Principal components have been mentioned in passing several times in previous posts. However, I have not ever talked specifically about them, and their relationship to data mining in general.

What are principal components? There are two common definitions that I do not find particularly insightful. I repeat them here, mostly to illustrate the distance from important mathematical ideas and their application. The first definition is that the principal components are the eigenvectors of the covariance matrix of the variables. The

*eigen*whats of the what? Knowing enough German to understand that "eigen" means something like "inherent" does not really help in understanding this. An explanation of this -- with lots of mathematical symbols -- is available on

Wikipedia. (And, it is not surprising that the inventor of covariance Karl Pearson also invented principal component analysis.)

The second definition (which is equivalent to the first) starts by imagining the data as points in space. Off all the possible lines in the space, the first principal component is the line that maximizes the variance of the points projected on the line (and also goes through the centroid of the data points). Points, lines, projections, centroids, variance -- that also sounds a bit academic. (By the way, for the seriously mathematically inclined,

here are pointers to how these defintions are the same.)

I prefer a third, less commonly touted definition, which also assumes that data is spread out as points in space. Of all possible lines in space, the first principal component is the one that minimizes the square of the distance from each data point to the line. Hey, you may be asking, "isn't this the same as the ordinary least squares regression line?" The reason why I like this approach is because it compares principal components to something that almost everyone is familiar with -- the best-fit line. And that provides an opportunity to compare and contrast and learn.

The first difference between the two is both subtle and important. The best-fit line only looks at the distance from each data point to the line along one dimension; that is, the line minimizes the sum of the squares of the differences along the target dimension ("y"). The first principal component is looking at the sum of the squares of the

*overall* distance. The "distance" in this case is the length of the shortest vector that connects each point to the line. In general, the best fit line and the first principal component, are not the same (and I'm curious if the angle between them might be useful). A little known factoid about best fit lines is worth dropping in here. Given a set of data points (x, y), the best fit line that fits y = f(x) is different from the best fit line that fits x = f(y). And the first principal component fits "between" these lines in some sense.

There is a corollary to this. For a best-fit line, one dimension is special, the "y" dimension, because that is how the distance is measured. This is typically the target dimension for a model, the values we want to predict. For the first principal component, there is no special dimension. Hence, principal components are most useful when applied only to input variables without the target. A major difference from best-fit lines.

For me, it makes intuitive sense that the line that best fits input values would be useful for analysis. And, it makes intuitive sense in a way that the eigen-whatevers of some matrix do not intuitively say "useful" or even that the line that maximizes the variance does not say "useful". Even though all are doing the same thing, some ways of explaining the concept seem more intuitive and applicable to data analysis.
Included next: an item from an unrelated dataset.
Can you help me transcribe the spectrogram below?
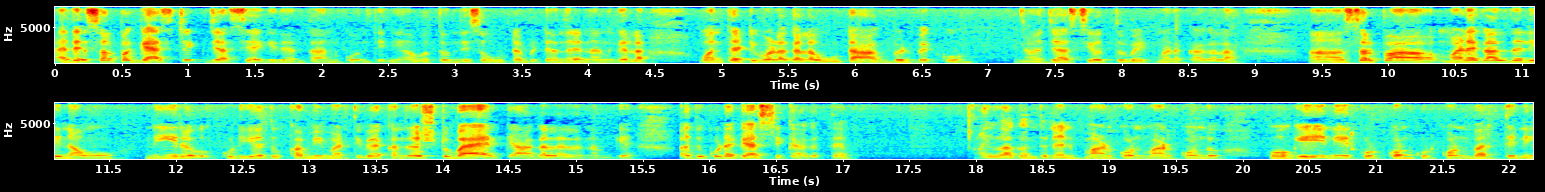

Another difference from the best fit line involves what statisticians call residuals -- that is, the difference from each of the original data points to the corresponding point on the line. For a best-fit line, the residuals are simply numbers, the difference between the original "y" and the "y" on the line. For the first principal component, the residuals are vectors -- the vectors that connect each point perpendicularly to the line. These vectors can be plotted in space. And, given a bunch of points in space, we can calculate the principal component for them. This is the second principal component. And these have residuals, and the process can keep going, for a while, yielding the third principal component, and so on.

The first principal component and the second principal component have a very particular property; they are orthogonal to each other, which means that they meet at a right angle. In fact, all principal components are orthogonal to each other, and orthogonality is a good thing when working with input values for data. So, it is tempting to replace the data with the first few principal components. It is not only tempting, but this is often a successful way to reduce the number of variables used for analysis.

By the way, there are not an infinite number of principal components. The number of principal components is the dimensionality of the original data points -- which is never more than the number of variables that define each point.

There is much more to say about principal components. The original question asked whether they are part of data mining. I have never been particularly proud of what is and what is not data mining -- I'm happy to include anything useful for data analysis under the heading. Unlike other techniques, though, principal components are not a fancy method for building predictive or descriptive models. Instead, they are part of the arsenal of tools available for managing and massaging input variables to maximize their utility.